With the new theme came new features and I realized that there were plugins I didn’t need anymore. Also with the new WordPress 4.4 core functionality, it’s easier to format and embed media into your posts. I nixed no less than six WordPress plugins on my site upgrade.
From my days of using Joomla, I’ll always suggest that if you know that you are going to be done with a plugin for a while, deactivate it and uninstall it. While WordPress’s backend will confirm that the plugin files have been deleted, check your site directory on your webserver just to be sure. There still may be some files left behind, especially if the plugin created additional folders in either the ‘wp-content’ or ‘wp-includes’ directories.
Changing Web Hosts
At first I didn’t plan to change web hosts. But I did lost $50 on a theme that I ended up not using, so I was looking more closely at how much all of this was costing me. I had been with Hostmonster for more than two years. I really had no complaints about their service. But it was getting increasingly more difficult to shell out $16.99/month for their hosting services. I saw that Bluehost had a deal for $4.95/month for their hosting plan. I always opt for the automatic backups. So a year of hosting + the automatic backup option cost me $83.28. A savings of $103.61 (I had to have both hosting accounts active for the transfer, so only 11 months of savings ultimately)!

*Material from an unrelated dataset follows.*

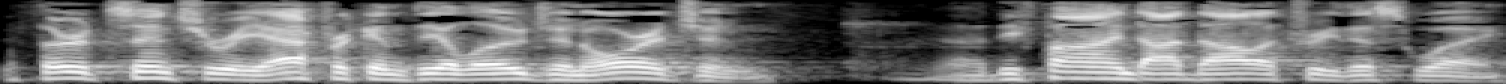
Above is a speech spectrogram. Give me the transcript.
The third century African theologian Origen uh, defined idolatry this way.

So opening the account was the easy part. Transferring my website from one host to the other did make me furrow my brow a bit. Bluehost made it pretty easy when opening the hosting the account by asking if you needed a new domain, or if you had one already. I was able to create my account with my existing domain, even though it was locked and not transferred.
Next I had to go back over to Hostmonster and unlock my domain for transfer as well as getting the EPP authorization code to permit the transfer. I put in the request with Bluehost to transfer the domain. In the meantime, I needed to figure out how to move my website files from one web hosting provider to another.

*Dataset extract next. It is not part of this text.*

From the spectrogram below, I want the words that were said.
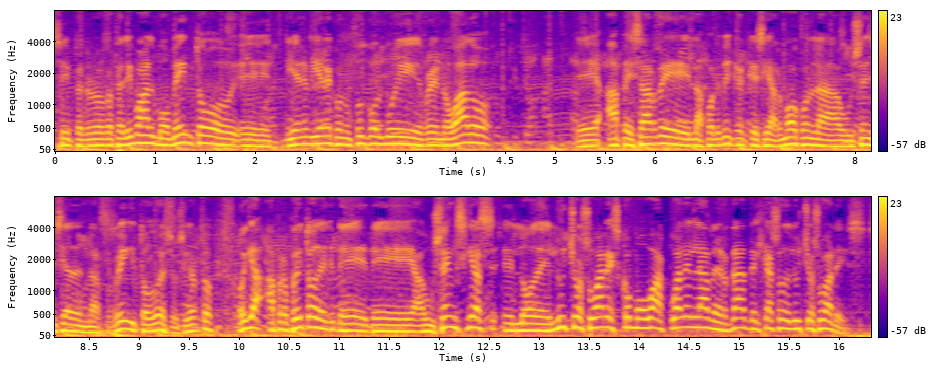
Sí, pero nos referimos al momento. eh, viene, viene con un fútbol muy renovado. Eh, a pesar de la polémica que se armó con la ausencia de Nasri y todo eso, ¿cierto? Oiga, a propósito de, ausencias, eh, lo de Lucho Suárez, ¿cómo va? ¿Cuál es la verdad del caso de Lucho Suárez?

Moving My WordPress Site
In was a bit nervous about this part because I had never migrated a live WordPress site before. I had found this page, which made the process seem really straightforward and clear. However I ran into a snag when I couldn’t figure out how to get Filezilla (an ftp client) to connect to both my old webhost, and my new one…especially since the new one’s domain hadn’t been transferred yet.
I somehow discovered the All-in-One WP Migration plugin. It had great reviews, but I really wasn’t expecting it to just work and not break something. I installed the plugin, then exported the site (I didn’t create a backup, like it tells you to though). I saved that exported file to my laptop. Then I went over to my Bluehost account, installed a plain installation of WordPress (via the MOJO Marketplace or whatever it’s called).

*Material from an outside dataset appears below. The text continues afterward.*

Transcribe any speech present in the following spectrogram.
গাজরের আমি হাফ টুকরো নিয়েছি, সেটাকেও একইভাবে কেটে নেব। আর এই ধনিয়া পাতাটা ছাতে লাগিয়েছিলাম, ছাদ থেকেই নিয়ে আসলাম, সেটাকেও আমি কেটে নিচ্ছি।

Then I waited.
I think it was two days or so, I typed in my domain into my web browser and I was presented with a message asking if I wanted WordPress installed. That’s when I knew that my domain was now pointing to my Bluehost account (before this, I couldn’t “see” my WordPress installation on Bluehost because the domain wasn’t active). I finished the WordPress installation, and then installed the All-in-One WP Migration plugin.
The very first thing I did was import the site file that the plugin created from my old site and that I had saved locally. It took a bit of time…about 10 minutes or so, but the import was successful, and my site was moved and working just fine! The only small hiccup was that the user information, including the admin information from the old site is carried over too. So I had to login again after the import, using my old login credentials.
Now Bluehost, like many web hosts offers a service to move your site from your old web host for you. The cost was $150. I guess that flat fee makes it worthwhile to some people. But if you have a single WordPress installation, just try the plugin. It’s so simple…and they probably use something just like it.
So I haven’t had time to go through everything, so if you find something that is broken, feel free to let me know. I’m still refining and tweaking some things. But as far as serious downtime, I don’t foresee any of that. There are some new sections on the site, so feel free to look around. Enjoy & as always, thank you for visiting 🙂 .